Ashura and Muharram of Sunni and Shia
Updated: Aug 19, 2021
At the beginning of each Islamic lunar calendar, the first ten days commemorate the most horrific and tragic event in various parts of the Muslim world. In places like Iran and Iraq, Muslims stage passion plays. In India and Pakistan, the community organizes huge processions full of tazias (replicas of the tomb of Hussain). Shia Muslims relive the story of the first ten days of Muharram that took place in the first century of Islam when the grandson of Prophet Muhammad, Imam Hussein, challenged the authority of Yezid. The Umayyad ruler established the principle that sometimes life's goals become more important than life itself.

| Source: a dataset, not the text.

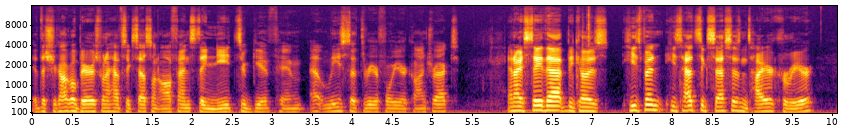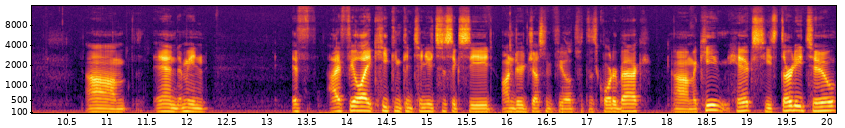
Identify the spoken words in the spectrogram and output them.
if the Chicago Bears want to have success on offense, they need to give him at least a three or four year contract. And I say that because he's been he's had success his entire career. Um, and I mean, if I feel like he can continue to succeed under Justin Fields with his quarterback. Um, Akiem Hicks, he's 32.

Imam Hussein stood for the Quranic principle of justice and fairness. Imam Hussein spoke on behalf of those marginalized by a class of rulers, laying the foundation of dynastic rules in Islam. Imam Hussein refused to surrender to the forces of oppression, knowing fully well that he could perish in the process.
It is a month of severe reflections for the Muslim world. While Shia Muslims observe the first ten days as public mourning, the Sunni Muslims evade any overt display of happiness such as weddings, etc., and focus on the fasting of the 10th day of Muharram in memory of the Prophet Moses exodus from Egypt. By and large, most of the Sunni Muslim community avoids any explicit connection of that day to the martyrdom of Imam Hussain. In fact, in many parts of the world, the month is a point of conflict between Shia and Sunni. Thus, Imam Hussein and his legacy are seen as a sectarian event.

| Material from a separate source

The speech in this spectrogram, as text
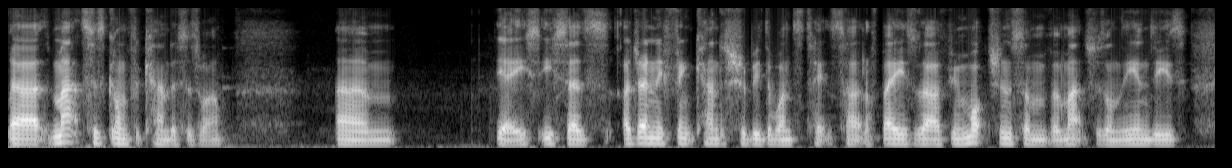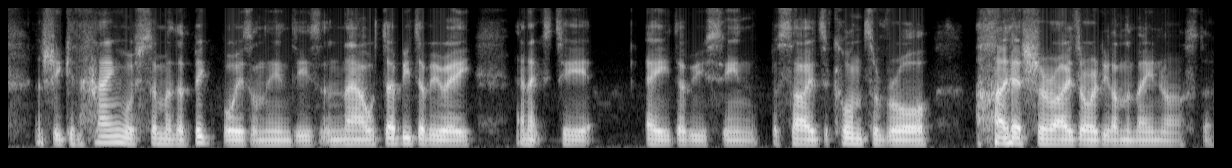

Imam Hussein is the grandson of the Prophet, who lived his life the way he watched his grandfather live it. He embodied the qualities of the Prophet in his character, and he remained deeply committed to the Quranic values of justice and equality. His struggle was for fairness and Islamic values for ordinary men and women. The Umayyad usurped the power and denied the people the right to elect their Caliph. They introduced a dynastic rule with little regard for human life and human dignity, freedom, and justice. Imam Hussein mobilized first, his family than his supporters, to challenge the authority of Yezid, the Umayyad ruler at that time. Muslims betrayed him and withdrew support at the last minute. But his family stood by him in Karbala, the modern-day province of Iraq, and faced the brutal might of a well-organized, well-equipped, and well-trained army.

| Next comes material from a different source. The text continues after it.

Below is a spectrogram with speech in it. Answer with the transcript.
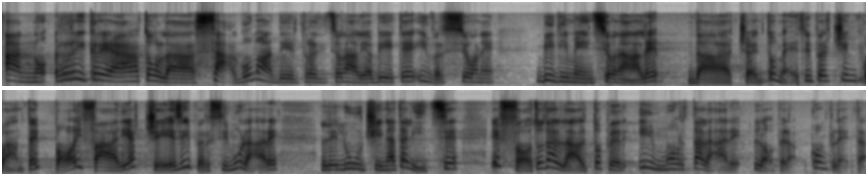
hanno ricreato la sagoma del tradizionale abete in versione bidimensionale da 100 metri per 50 e poi fari accesi per simulare le luci natalizie e foto dall'alto per immortalare l'opera completa.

The outcome was evident from the beginning. Imam Hussein was aware of the imbalance in power. He had the choice to make a tactical withdrawal. He had the option of accepting the rule of Umayyad and give legitimacy to their claim. Not only that, but he had the choice to accept the practices of the court in Damascus. Yet, he chose to stand his ground, knowing fully well that he and his followers may not survive at the end of the conflict. He did not run away. He knew why he was there and why he had challenged the authority. Furthermore, he fought bravely and left the world with violent wounds as a testimony of his belief that sometimes in the life of nations come moments when liberty and justice become more important than life itself.
It was a sacrifice given in support of human rights and human dignity. It is this sacrifice that has held a profound impact on the history of ideas in the world, as rooted in the famous line of one of America's great founding fathers, Patrick Henry: "Give me liberty, or give me death." This sacrifice has inspired millions throughout history to challenge injustice and inhumanity on the part of political powers. Imam Hussein is a living legacy of Muslims. So it should, and it must not be split into Sunni or Shia conflict. Imam Hussein followed the path of the prophets. If the prophets were alive, they would not have done anything differently.
Shia and Sunni both need to work together to uphold the legacy and sacrifice that the Grandson of Prophet Muhammad, Imam Hussain, gave. Shias need to look at this observance beyond the passion plays, and Sunnis should recognize this historical tragedy beyond a sectarian and political divide. All Muslims need to remember Imam Hussein for his commitment to justice as taught by the Quran "... Enjoin what is just; forbid what is wrong; bear anything that happens to you steadfastly: these are things to be aspired to." (31:17).